Your assignment.
Copy out each line of the material in which the word "below" appears.
══════
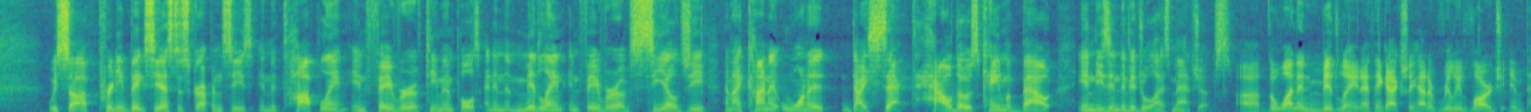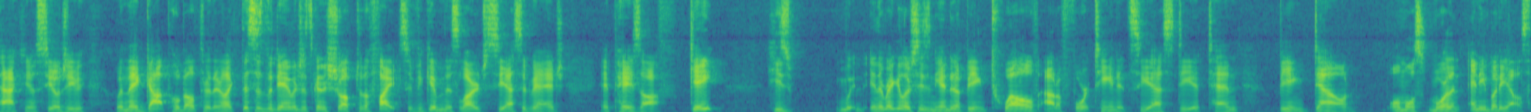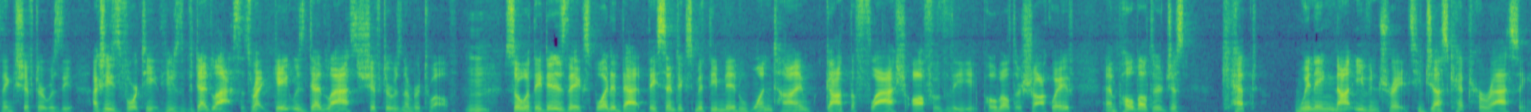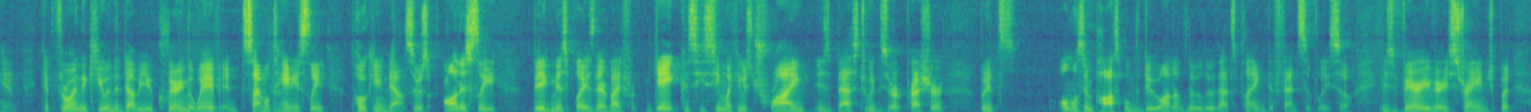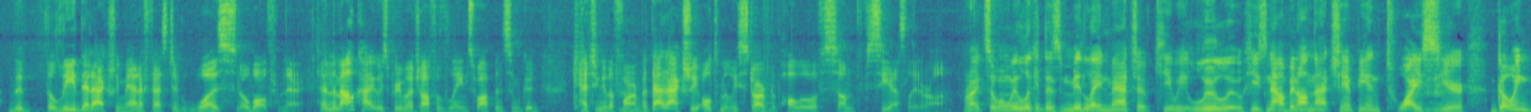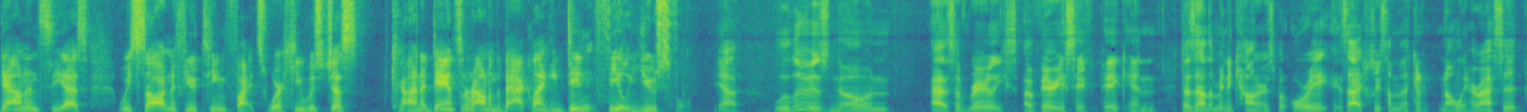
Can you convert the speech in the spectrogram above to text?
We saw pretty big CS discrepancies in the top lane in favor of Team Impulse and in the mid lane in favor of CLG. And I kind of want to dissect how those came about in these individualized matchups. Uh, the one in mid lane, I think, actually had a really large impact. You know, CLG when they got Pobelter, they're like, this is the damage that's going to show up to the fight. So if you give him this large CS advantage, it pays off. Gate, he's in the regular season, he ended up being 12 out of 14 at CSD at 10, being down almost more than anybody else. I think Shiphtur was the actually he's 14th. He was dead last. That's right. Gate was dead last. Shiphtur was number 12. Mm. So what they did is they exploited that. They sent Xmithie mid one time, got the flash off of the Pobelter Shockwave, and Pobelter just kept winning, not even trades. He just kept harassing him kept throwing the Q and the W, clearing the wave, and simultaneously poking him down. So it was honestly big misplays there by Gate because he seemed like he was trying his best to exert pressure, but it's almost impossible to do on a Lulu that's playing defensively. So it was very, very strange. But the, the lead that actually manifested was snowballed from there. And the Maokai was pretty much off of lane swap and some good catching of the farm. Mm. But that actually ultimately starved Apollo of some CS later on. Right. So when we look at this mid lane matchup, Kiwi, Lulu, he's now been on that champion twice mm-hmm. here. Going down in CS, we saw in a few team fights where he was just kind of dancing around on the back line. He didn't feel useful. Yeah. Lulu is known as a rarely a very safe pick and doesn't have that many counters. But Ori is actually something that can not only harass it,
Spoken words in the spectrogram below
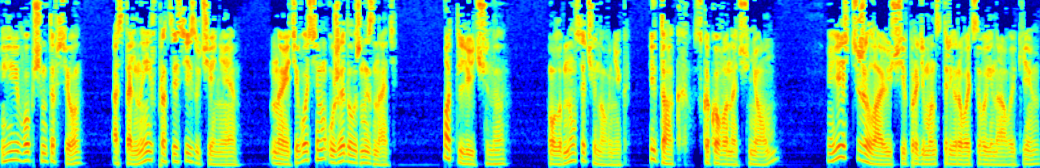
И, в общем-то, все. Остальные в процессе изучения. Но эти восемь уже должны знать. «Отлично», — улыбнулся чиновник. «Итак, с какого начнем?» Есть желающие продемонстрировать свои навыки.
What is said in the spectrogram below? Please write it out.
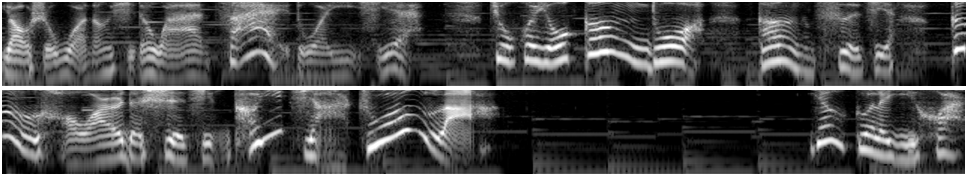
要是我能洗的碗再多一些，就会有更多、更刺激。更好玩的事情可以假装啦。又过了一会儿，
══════
Expected answer.
Spoken words in the spectrogram below
What is said in the spectrogram below? Please write it out.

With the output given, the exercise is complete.